§ WHAT IS EXPECTED
Copy out the listing that follows exactly, dropping every picture.

§ SOURCE INFORMATION
= Beginning of Section =
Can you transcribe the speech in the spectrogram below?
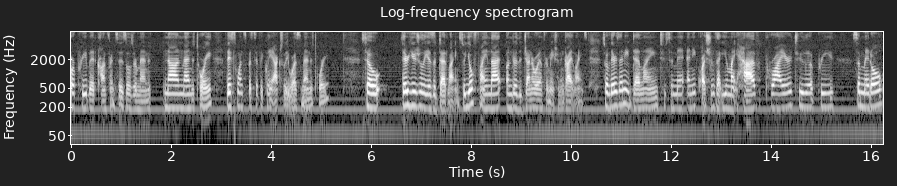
or pre-bid conferences. Those are non-mandatory. This one specifically actually was mandatory. So there usually is a deadline. So you'll find that under the general information and guidelines. So if there's any deadline to submit any questions that you might have prior to the pre-submittal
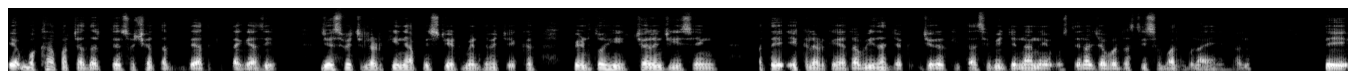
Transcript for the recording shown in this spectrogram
ਇਹ ਵੱਖਰਾ ਪਰਚਾ ਦਰਜ 376 ਦੇ ਤਹਿਤ ਕੀਤਾ ਗਿਆ ਸੀ, ਜਿਸ ਵਿੱਚ ਲੜਕੀ ਨੇ ਆਪਣੀ ਸਟੇਟਮੈਂਟ ਦੇ ਵਿੱਚ ਇੱਕ ਪਿੰਡ ਤੋਂ ਹੀ ਚਰਨਜੀਤ ਸਿੰਘ ਅਤੇ ਇੱਕ ਲੜਕੇ ਰਵੀ ਦਾ ਜ਼ਿਕਰ ਕੀਤਾ ਸੀ ਵੀ ਜਿਨ੍ਹਾਂ ਨੇ ਉਸ ਦੇ ਨਾਲ ਜ਼ਬਰਦਸਤੀ ਸਬੰਧ ਬਣਾਏ ਹਨ। ਤੇ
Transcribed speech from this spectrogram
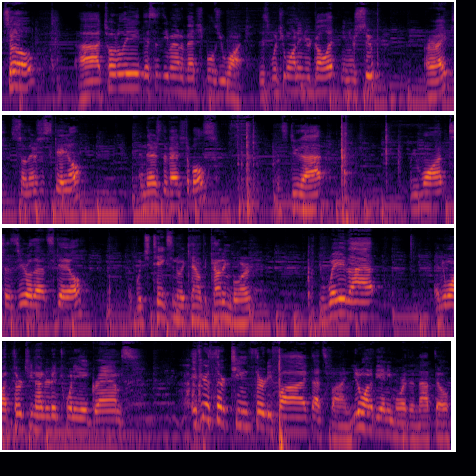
so, uh, totally, this is the amount of vegetables you want. This is what you want in your gullet, in your soup. All right, so there's a scale, and there's the vegetables. Let's do that. We want to zero that scale which takes into account the cutting board. You weigh that and you want 1,328 grams. If you're 1335, that's fine. You don't want to be any more than that though,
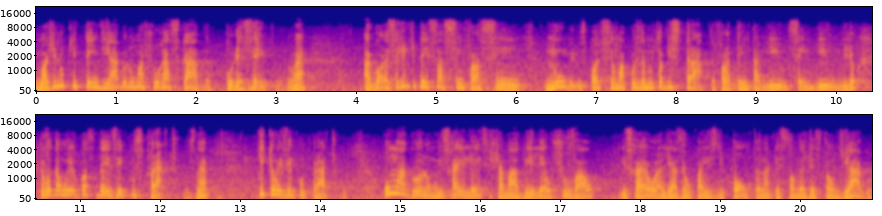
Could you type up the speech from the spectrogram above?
Imagina o que tem de água numa churrascada, por exemplo, não é? Agora, se a gente pensar assim, falar assim, números, pode ser uma coisa muito abstrata. Fala 30 mil, 100 mil, 1 milhão. Eu vou dar um, eu gosto de dar exemplos práticos, né? O que, que é um exemplo prático? Um agrônomo israelense chamado Hillel Chuval, Israel, aliás, é um país de ponta na questão da gestão de água.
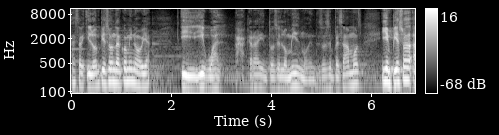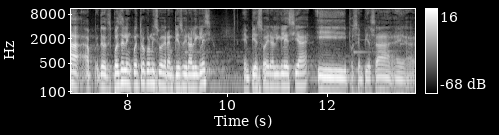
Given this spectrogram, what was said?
ah, está y luego empiezo a andar con mi novia y igual, ah, caray, entonces lo mismo. Entonces empezamos y empiezo después del encuentro con mi suegra, empiezo a ir a la iglesia. Empiezo a ir a la iglesia y pues empieza eh,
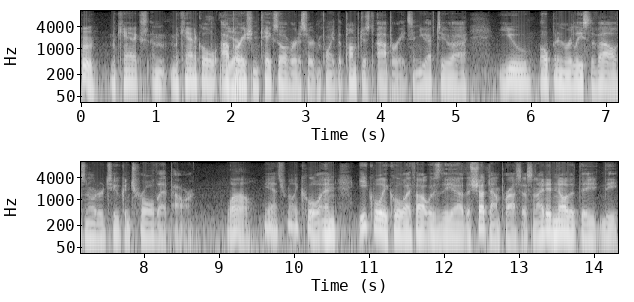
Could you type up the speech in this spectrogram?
Hmm. Mechanics, um, mechanical operation takes over at a certain point. The pump just operates, and you have to uh, you open and release the valves in order to control that power. Wow. Yeah, it's really cool. And equally cool, I thought, was the uh, the shutdown process. And I didn't know that the, the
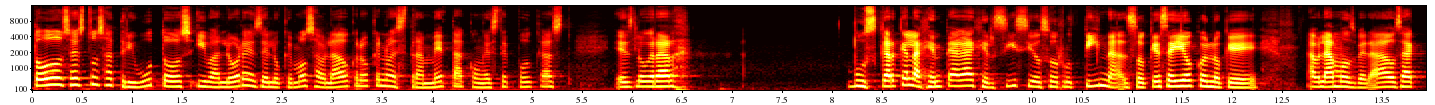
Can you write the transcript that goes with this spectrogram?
todos estos atributos y valores de lo que hemos hablado, creo que nuestra meta con este podcast es lograr buscar que la gente haga ejercicios o rutinas o qué sé yo con lo que hablamos, ¿verdad? O sea,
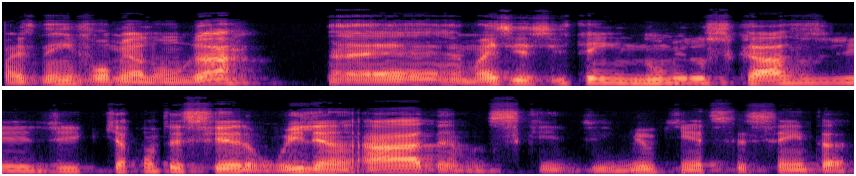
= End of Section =
§ EXERCISE RESPONSE
Can you transcribe the speech in the spectrogram below?
or pre-bid conferences. Those are non-mandatory. This one specifically actually was mandatory. So there usually is a deadline. So you'll find that under the general information and guidelines. So if there's any deadline to submit any questions that you might have prior to the pre-submittal
Transcript for the recording shown in this spectrogram
ਇਹ ਵੱਖਰਾ ਪਰਚਾ ਦਰਜ 376 ਦੇ ਤਹਿਤ ਕੀਤਾ ਗਿਆ ਸੀ, ਜਿਸ ਵਿੱਚ ਲੜਕੀ ਨੇ ਆਪਣੀ ਸਟੇਟਮੈਂਟ ਦੇ ਵਿੱਚ ਇੱਕ ਪਿੰਡ ਤੋਂ ਹੀ ਚਰਨਜੀਤ ਸਿੰਘ ਅਤੇ ਇੱਕ ਲੜਕੇ ਰਵੀ ਦਾ ਜ਼ਿਕਰ ਕੀਤਾ ਸੀ ਵੀ ਜਿਨ੍ਹਾਂ ਨੇ ਉਸ ਦੇ ਨਾਲ ਜ਼ਬਰਦਸਤੀ ਸਬੰਧ ਬਣਾਏ ਹਨ। ਤੇ
Transcribed speech from this spectrogram
so, uh, totally, this is the amount of vegetables you want. This is what you want in your gullet, in your soup. All right, so there's a scale, and there's the vegetables. Let's do that. We want to zero that scale which takes into account the cutting board. You weigh that and you want 1,328 grams. If you're 1335, that's fine. You don't want to be any more than that though,
Could you type up the speech from the spectrogram above?
Imagina o que tem de água numa churrascada, por exemplo, não é? Agora, se a gente pensar assim, falar assim, números, pode ser uma coisa muito abstrata. Fala 30 mil, 100 mil, 1 milhão. Eu vou dar um, eu gosto de dar exemplos práticos, né? O que, que é um exemplo prático? Um agrônomo israelense chamado Hillel Chuval, Israel, aliás, é um país de ponta na questão da gestão de água.
Given this spectrogram, what was said?
ah, está y luego empiezo a andar con mi novia y igual, ah, caray, entonces lo mismo. Entonces empezamos y empiezo después del encuentro con mi suegra, empiezo a ir a la iglesia. Empiezo a ir a la iglesia y pues empieza eh,
Could you type up the speech in this spectrogram?
Hmm. Mechanics, um, mechanical operation takes over at a certain point. The pump just operates, and you have to uh, you open and release the valves in order to control that power. Wow. Yeah, it's really cool. And equally cool, I thought, was the uh, the shutdown process. And I didn't know that the, the
Can you write the transcript that goes with this spectrogram?
todos estos atributos y valores de lo que hemos hablado, creo que nuestra meta con este podcast es lograr buscar que la gente haga ejercicios o rutinas o qué sé yo con lo que hablamos, ¿verdad? O sea,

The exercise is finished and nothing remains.